**Task details:** Output exactly, in the material below, the lines from the one with "Mel spectrogram, 7.5" through the one with "Mel spectrogram of an audio clip, 5.4". Omit all pictures.

**Task inputs:**
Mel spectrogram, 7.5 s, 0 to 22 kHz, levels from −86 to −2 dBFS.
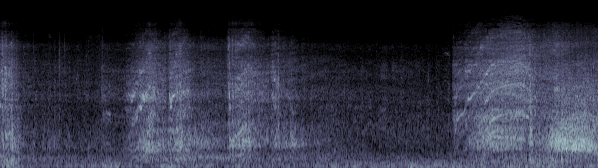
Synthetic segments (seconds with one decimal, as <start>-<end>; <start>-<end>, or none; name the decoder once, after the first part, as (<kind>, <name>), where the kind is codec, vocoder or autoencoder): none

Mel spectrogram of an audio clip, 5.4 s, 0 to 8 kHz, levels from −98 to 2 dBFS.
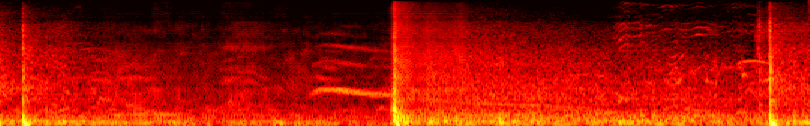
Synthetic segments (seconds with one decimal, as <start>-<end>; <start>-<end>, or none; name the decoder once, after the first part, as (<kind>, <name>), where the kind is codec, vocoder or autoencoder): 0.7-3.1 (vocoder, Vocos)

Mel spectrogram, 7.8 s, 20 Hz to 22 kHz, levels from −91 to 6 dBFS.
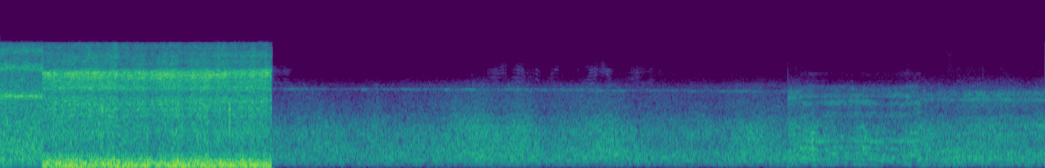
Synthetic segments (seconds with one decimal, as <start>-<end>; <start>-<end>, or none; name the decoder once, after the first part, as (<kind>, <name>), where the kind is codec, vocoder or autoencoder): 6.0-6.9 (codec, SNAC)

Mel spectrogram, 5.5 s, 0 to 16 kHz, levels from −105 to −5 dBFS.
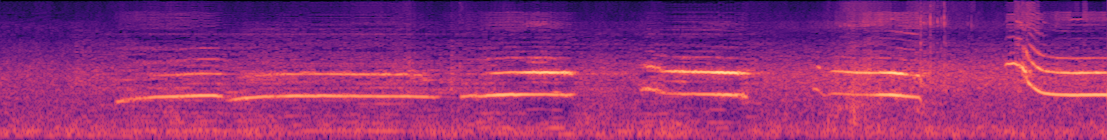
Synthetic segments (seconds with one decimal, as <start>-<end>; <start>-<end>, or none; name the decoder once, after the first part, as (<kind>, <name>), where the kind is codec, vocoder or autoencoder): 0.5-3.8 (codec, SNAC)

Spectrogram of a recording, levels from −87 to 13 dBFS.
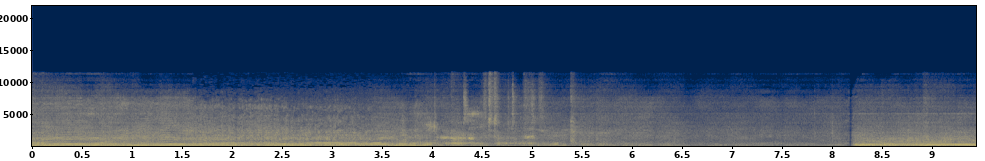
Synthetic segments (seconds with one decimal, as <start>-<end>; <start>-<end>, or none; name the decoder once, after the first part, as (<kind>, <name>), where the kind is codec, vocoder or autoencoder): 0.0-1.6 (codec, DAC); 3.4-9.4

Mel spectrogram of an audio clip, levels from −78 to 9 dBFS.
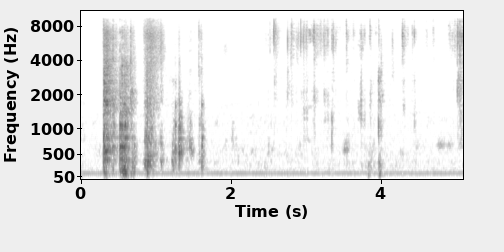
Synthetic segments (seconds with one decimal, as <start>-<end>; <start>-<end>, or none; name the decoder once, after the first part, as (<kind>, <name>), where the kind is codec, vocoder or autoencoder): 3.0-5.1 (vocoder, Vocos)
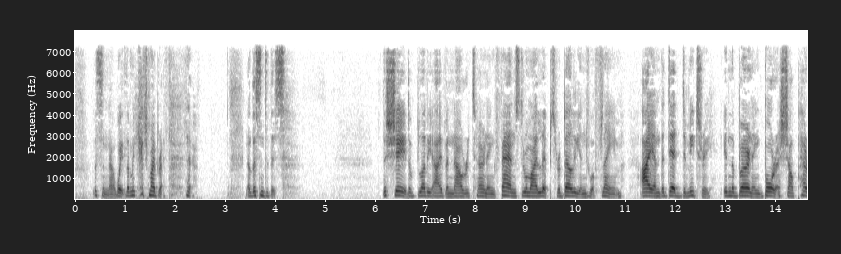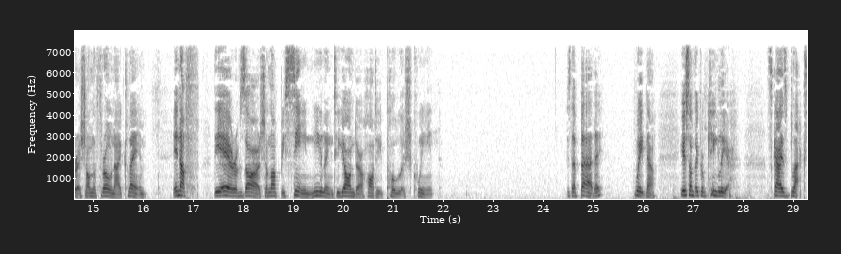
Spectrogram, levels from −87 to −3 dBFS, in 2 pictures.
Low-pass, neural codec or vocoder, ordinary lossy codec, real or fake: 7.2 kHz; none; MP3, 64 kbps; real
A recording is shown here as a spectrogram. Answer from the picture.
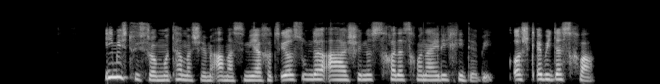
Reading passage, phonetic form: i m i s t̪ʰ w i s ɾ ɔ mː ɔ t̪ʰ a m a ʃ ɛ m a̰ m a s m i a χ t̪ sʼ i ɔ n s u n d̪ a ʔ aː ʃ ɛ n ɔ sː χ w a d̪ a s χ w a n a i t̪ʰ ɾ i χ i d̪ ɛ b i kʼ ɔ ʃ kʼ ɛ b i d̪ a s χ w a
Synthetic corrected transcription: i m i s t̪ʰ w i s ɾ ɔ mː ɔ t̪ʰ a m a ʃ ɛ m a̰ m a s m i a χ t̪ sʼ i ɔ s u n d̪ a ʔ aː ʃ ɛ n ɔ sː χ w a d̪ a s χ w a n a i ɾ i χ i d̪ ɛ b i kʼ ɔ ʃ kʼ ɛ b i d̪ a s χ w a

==

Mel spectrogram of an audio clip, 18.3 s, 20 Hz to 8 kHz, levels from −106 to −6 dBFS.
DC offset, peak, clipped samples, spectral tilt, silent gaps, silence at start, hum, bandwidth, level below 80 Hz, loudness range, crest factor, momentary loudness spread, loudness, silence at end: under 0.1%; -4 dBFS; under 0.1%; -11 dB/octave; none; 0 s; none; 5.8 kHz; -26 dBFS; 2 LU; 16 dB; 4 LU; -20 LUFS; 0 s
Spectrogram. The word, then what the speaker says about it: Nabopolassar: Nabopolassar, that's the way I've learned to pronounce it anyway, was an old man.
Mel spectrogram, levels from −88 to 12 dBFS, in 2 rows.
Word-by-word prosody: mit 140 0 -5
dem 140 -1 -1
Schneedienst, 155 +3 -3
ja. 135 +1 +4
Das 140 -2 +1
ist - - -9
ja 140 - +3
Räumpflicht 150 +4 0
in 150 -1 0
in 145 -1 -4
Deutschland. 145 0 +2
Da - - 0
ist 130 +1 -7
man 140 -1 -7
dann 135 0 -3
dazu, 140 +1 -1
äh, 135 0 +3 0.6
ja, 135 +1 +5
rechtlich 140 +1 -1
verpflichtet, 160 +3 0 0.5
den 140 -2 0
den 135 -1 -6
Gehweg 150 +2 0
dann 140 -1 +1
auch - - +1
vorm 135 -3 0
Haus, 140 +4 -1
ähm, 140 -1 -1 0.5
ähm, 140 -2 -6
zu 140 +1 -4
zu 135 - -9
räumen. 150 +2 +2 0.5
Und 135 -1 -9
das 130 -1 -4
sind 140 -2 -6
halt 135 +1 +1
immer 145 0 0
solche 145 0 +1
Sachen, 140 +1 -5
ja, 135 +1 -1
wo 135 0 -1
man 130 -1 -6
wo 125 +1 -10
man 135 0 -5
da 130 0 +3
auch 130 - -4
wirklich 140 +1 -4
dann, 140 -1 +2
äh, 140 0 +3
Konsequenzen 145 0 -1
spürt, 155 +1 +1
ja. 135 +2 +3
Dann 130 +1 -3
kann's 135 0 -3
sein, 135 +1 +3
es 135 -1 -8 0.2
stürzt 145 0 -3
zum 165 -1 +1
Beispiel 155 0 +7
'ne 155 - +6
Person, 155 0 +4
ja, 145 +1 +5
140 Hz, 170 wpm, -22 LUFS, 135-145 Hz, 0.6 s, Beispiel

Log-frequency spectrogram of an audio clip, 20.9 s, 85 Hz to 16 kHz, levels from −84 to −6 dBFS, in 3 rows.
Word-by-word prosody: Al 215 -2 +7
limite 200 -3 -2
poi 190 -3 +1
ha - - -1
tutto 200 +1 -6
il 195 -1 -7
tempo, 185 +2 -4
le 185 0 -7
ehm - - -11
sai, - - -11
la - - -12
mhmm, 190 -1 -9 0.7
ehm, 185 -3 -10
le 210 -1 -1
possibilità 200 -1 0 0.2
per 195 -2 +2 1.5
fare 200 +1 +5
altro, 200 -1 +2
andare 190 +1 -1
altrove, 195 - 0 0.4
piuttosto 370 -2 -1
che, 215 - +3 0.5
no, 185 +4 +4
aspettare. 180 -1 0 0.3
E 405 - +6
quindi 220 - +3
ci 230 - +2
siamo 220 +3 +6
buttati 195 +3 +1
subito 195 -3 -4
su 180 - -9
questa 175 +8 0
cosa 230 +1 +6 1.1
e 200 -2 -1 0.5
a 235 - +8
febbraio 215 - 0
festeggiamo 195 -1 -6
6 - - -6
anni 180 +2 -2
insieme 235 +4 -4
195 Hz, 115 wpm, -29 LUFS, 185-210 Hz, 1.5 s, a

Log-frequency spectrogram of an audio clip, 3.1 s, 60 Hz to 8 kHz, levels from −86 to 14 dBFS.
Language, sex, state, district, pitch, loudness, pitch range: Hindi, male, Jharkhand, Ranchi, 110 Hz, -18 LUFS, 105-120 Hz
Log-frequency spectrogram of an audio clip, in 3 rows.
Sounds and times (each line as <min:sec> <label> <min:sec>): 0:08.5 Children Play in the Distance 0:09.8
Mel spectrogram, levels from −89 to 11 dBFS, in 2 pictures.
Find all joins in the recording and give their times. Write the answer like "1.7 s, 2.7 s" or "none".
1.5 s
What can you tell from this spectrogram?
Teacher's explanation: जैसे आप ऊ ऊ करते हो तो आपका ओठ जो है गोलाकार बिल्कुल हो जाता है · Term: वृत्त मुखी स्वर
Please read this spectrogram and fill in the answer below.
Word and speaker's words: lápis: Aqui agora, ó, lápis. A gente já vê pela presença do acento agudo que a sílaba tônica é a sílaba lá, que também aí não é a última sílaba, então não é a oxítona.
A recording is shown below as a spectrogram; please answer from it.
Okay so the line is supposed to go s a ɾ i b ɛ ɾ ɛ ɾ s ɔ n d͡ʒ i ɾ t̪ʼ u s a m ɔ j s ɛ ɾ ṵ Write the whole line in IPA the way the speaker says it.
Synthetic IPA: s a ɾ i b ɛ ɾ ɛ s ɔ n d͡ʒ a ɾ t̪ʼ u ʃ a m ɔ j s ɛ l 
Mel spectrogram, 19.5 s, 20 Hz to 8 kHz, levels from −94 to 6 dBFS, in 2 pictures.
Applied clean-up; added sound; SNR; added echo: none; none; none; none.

**Your response:**
Mel spectrogram, 7.5 s, 0 to 22 kHz, levels from −86 to −2 dBFS.
Synthetic segments (seconds with one decimal, as <start>-<end>; <start>-<end>, or none; name the decoder once, after the first part, as (<kind>, <name>), where the kind is codec, vocoder or autoencoder): none

Mel spectrogram of an audio clip, 5.4 s, 0 to 8 kHz, levels from −98 to 2 dBFS.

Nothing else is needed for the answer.